As the season goes on, the hope is that Alabama lets Hubbard cut loose and rush the passer with more free will and reckless abandon to better assess his technical skills and explosion. As of now, it is uncertain just how effective he can be in the NFL.
Shayne Skov, Inside Linebacker Stanford
Last year was not what Stanford linebacker Shayne Skov wanted. He dealt with injuries for much of the season and his production was well below what many expected of him.
But this year he is healthy and playing like it. Skov has 25 tackles in three games, which puts him on pace for 100 on the season. Critics of Skov point to his lack of athleticism at the middle linebacker spot but Skov has shown excellent speed and quickness this year.
Skov has a shot to work his way into a second-round pick if he can keep up this pace. He is cut from the same mold as current New Orleans Saints linebacker Curtis Lofton. A big, strong thumper on the inside who can stuff the run. He won't dazzle you running in his underwear, but is a rock solid football player.
Tajh Boyd, Quarterback Clemson
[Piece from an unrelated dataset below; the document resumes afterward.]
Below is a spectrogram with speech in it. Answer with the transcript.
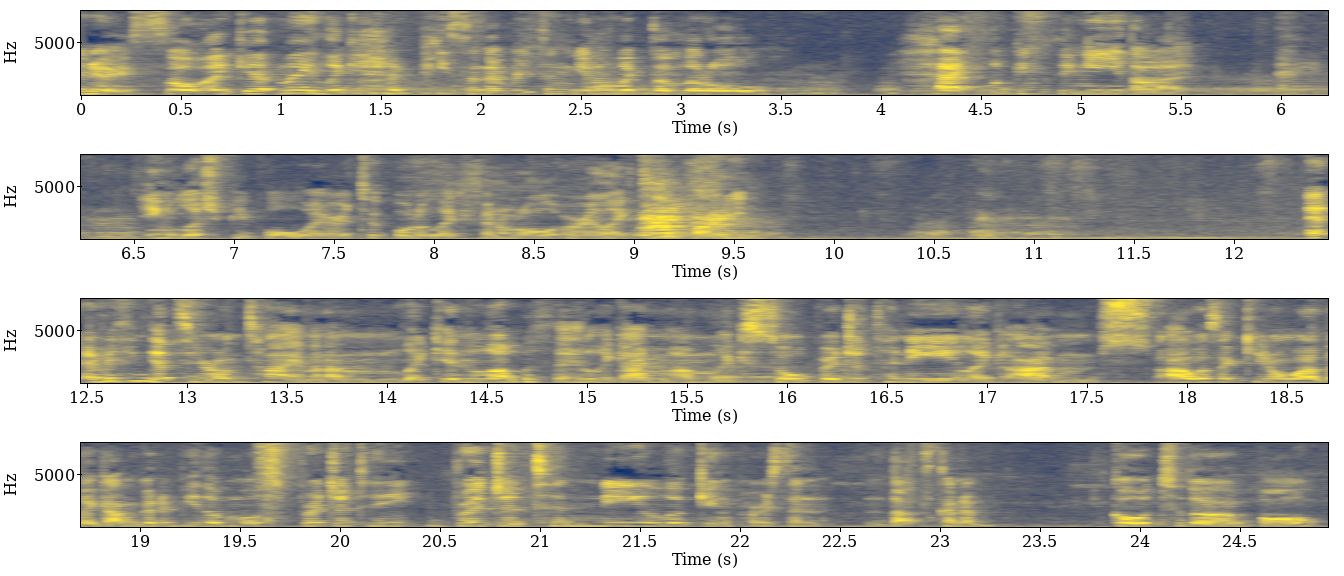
Anyway, so I get my like headpiece and everything, you know, like the little hat looking thingy that English people wear to go to like funeral or like to a party. And everything gets here on time and I'm like in love with it. Like I'm I'm like so Bridgerton-y. Like I'm I was like, you know what, like I'm gonna be the most Bridgerton Bridgerton-y looking person that's gonna go to the ball.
If this list came out after the first week of the season, no doubt Clemson quarterback Tajh Boyd would have been on the stock up list.
But, with a very average performance against South Carolina sandwiched in between two excellent games, it is time to temper the enthusiasm a bit and look at Boyd a little more critically.
Boyd's stock takes a hit in large part for things he cannot control. The Clemson offense doesn't allow him to showcase his deep or even intermediate game on a regular basis. This makes his evaluation more challenging.
His stock is also hurt by the fact that a month into the college football season players begin to emerge and that shuffles the more known commodities around. Boyd can still cement a first round pick, but it is where in the round he ends up that he needs to try and control this season.